### Action item
An exact, complete copy of the lines below is the expected answer.

### Extracted data
* * * * * * *

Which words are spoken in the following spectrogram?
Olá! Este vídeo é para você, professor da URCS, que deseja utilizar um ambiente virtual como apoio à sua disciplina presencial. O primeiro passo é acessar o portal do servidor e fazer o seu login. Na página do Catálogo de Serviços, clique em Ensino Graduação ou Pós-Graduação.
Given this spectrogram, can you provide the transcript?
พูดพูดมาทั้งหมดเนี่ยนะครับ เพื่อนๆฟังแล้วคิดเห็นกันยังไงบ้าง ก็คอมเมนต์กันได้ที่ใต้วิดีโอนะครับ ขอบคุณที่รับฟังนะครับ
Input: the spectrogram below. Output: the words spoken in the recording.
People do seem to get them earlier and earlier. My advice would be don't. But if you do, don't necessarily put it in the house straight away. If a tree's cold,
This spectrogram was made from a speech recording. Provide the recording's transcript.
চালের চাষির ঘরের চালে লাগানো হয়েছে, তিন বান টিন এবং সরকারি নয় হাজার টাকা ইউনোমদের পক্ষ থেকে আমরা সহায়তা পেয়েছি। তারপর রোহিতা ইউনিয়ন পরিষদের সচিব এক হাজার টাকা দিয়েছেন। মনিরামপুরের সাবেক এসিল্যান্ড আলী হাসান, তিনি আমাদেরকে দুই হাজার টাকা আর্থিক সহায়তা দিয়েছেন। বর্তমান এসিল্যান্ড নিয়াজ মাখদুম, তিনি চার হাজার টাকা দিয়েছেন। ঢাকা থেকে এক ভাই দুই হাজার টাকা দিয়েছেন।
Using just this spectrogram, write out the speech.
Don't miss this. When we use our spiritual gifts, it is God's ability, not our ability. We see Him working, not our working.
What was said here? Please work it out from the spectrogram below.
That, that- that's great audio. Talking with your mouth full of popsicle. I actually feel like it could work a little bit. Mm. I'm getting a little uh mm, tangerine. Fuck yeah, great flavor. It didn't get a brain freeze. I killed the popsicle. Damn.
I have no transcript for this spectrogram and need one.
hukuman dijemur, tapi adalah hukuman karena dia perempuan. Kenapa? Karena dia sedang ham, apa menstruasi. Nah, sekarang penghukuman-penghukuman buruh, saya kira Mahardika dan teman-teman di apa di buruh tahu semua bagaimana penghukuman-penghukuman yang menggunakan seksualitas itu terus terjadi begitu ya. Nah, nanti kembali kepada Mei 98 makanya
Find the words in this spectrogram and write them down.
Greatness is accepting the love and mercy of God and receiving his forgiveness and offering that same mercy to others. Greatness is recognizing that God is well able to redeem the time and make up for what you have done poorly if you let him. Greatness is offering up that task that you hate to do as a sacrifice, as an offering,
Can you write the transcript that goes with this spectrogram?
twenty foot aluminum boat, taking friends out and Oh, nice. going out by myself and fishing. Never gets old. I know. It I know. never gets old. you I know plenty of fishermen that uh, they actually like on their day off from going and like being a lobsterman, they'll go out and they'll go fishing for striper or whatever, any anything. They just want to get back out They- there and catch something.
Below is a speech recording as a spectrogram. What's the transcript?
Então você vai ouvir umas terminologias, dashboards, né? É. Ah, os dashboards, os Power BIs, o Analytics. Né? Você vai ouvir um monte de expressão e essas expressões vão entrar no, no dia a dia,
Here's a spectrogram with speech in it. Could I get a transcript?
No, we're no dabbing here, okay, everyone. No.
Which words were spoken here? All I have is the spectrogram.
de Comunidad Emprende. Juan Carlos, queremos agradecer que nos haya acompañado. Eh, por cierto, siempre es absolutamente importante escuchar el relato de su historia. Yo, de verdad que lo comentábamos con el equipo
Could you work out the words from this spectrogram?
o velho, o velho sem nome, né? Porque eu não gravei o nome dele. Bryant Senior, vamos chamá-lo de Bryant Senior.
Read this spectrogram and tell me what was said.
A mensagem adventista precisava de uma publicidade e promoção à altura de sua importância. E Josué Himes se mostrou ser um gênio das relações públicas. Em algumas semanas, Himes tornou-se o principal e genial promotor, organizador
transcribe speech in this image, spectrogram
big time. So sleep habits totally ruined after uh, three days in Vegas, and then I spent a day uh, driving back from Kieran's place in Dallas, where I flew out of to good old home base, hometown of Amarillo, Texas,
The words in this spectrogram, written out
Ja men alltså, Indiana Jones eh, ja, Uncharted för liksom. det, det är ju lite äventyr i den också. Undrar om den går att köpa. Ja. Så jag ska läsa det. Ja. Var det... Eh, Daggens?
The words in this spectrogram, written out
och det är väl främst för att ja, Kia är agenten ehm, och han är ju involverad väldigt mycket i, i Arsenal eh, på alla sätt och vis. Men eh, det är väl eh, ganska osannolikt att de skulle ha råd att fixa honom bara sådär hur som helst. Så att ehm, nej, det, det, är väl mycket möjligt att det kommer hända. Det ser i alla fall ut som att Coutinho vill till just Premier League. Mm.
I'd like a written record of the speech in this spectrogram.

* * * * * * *

### Task output
Which words are spoken in the following spectrogram?
Olá! Este vídeo é para você, professor da URCS, que deseja utilizar um ambiente virtual como apoio à sua disciplina presencial. O primeiro passo é acessar o portal do servidor e fazer o seu login. Na página do Catálogo de Serviços, clique em Ensino Graduação ou Pós-Graduação.
Given this spectrogram, can you provide the transcript?
พูดพูดมาทั้งหมดเนี่ยนะครับ เพื่อนๆฟังแล้วคิดเห็นกันยังไงบ้าง ก็คอมเมนต์กันได้ที่ใต้วิดีโอนะครับ ขอบคุณที่รับฟังนะครับ
Input: the spectrogram below. Output: the words spoken in the recording.
People do seem to get them earlier and earlier. My advice would be don't. But if you do, don't necessarily put it in the house straight away. If a tree's cold,
This spectrogram was made from a speech recording. Provide the recording's transcript.
চালের চাষির ঘরের চালে লাগানো হয়েছে, তিন বান টিন এবং সরকারি নয় হাজার টাকা ইউনোমদের পক্ষ থেকে আমরা সহায়তা পেয়েছি। তারপর রোহিতা ইউনিয়ন পরিষদের সচিব এক হাজার টাকা দিয়েছেন। মনিরামপুরের সাবেক এসিল্যান্ড আলী হাসান, তিনি আমাদেরকে দুই হাজার টাকা আর্থিক সহায়তা দিয়েছেন। বর্তমান এসিল্যান্ড নিয়াজ মাখদুম, তিনি চার হাজার টাকা দিয়েছেন। ঢাকা থেকে এক ভাই দুই হাজার টাকা দিয়েছেন।
Using just this spectrogram, write out the speech.
Don't miss this. When we use our spiritual gifts, it is God's ability, not our ability. We see Him working, not our working.
What was said here? Please work it out from the spectrogram below.
That, that- that's great audio. Talking with your mouth full of popsicle. I actually feel like it could work a little bit. Mm. I'm getting a little uh mm, tangerine. Fuck yeah, great flavor. It didn't get a brain freeze. I killed the popsicle. Damn.
I have no transcript for this spectrogram and need one.
hukuman dijemur, tapi adalah hukuman karena dia perempuan. Kenapa? Karena dia sedang ham, apa menstruasi. Nah, sekarang penghukuman-penghukuman buruh, saya kira Mahardika dan teman-teman di apa di buruh tahu semua bagaimana penghukuman-penghukuman yang menggunakan seksualitas itu terus terjadi begitu ya. Nah, nanti kembali kepada Mei 98 makanya
Find the words in this spectrogram and write them down.
Greatness is accepting the love and mercy of God and receiving his forgiveness and offering that same mercy to others. Greatness is recognizing that God is well able to redeem the time and make up for what you have done poorly if you let him. Greatness is offering up that task that you hate to do as a sacrifice, as an offering,
Can you write the transcript that goes with this spectrogram?
twenty foot aluminum boat, taking friends out and Oh, nice. going out by myself and fishing. Never gets old. I know. It I know. never gets old. you I know plenty of fishermen that uh, they actually like on their day off from going and like being a lobsterman, they'll go out and they'll go fishing for striper or whatever, any anything. They just want to get back out They- there and catch something.
Below is a speech recording as a spectrogram. What's the transcript?
Então você vai ouvir umas terminologias, dashboards, né? É. Ah, os dashboards, os Power BIs, o Analytics. Né? Você vai ouvir um monte de expressão e essas expressões vão entrar no, no dia a dia,
Here's a spectrogram with speech in it. Could I get a transcript?
No, we're no dabbing here, okay, everyone. No.
Which words were spoken here? All I have is the spectrogram.
de Comunidad Emprende. Juan Carlos, queremos agradecer que nos haya acompañado. Eh, por cierto, siempre es absolutamente importante escuchar el relato de su historia. Yo, de verdad que lo comentábamos con el equipo
Could you work out the words from this spectrogram?
o velho, o velho sem nome, né? Porque eu não gravei o nome dele. Bryant Senior, vamos chamá-lo de Bryant Senior.
Read this spectrogram and tell me what was said.
A mensagem adventista precisava de uma publicidade e promoção à altura de sua importância. E Josué Himes se mostrou ser um gênio das relações públicas. Em algumas semanas, Himes tornou-se o principal e genial promotor, organizador
transcribe speech in this image, spectrogram
big time. So sleep habits totally ruined after uh, three days in Vegas, and then I spent a day uh, driving back from Kieran's place in Dallas, where I flew out of to good old home base, hometown of Amarillo, Texas,
The words in this spectrogram, written out
Ja men alltså, Indiana Jones eh, ja, Uncharted för liksom. det, det är ju lite äventyr i den också. Undrar om den går att köpa. Ja. Så jag ska läsa det. Ja. Var det... Eh, Daggens?
The words in this spectrogram, written out
och det är väl främst för att ja, Kia är agenten ehm, och han är ju involverad väldigt mycket i, i Arsenal eh, på alla sätt och vis. Men eh, det är väl eh, ganska osannolikt att de skulle ha råd att fixa honom bara sådär hur som helst. Så att ehm, nej, det, det, är väl mycket möjligt att det kommer hända. Det ser i alla fall ut som att Coutinho vill till just Premier League. Mm.
I'd like a written record of the speech in this spectrogram.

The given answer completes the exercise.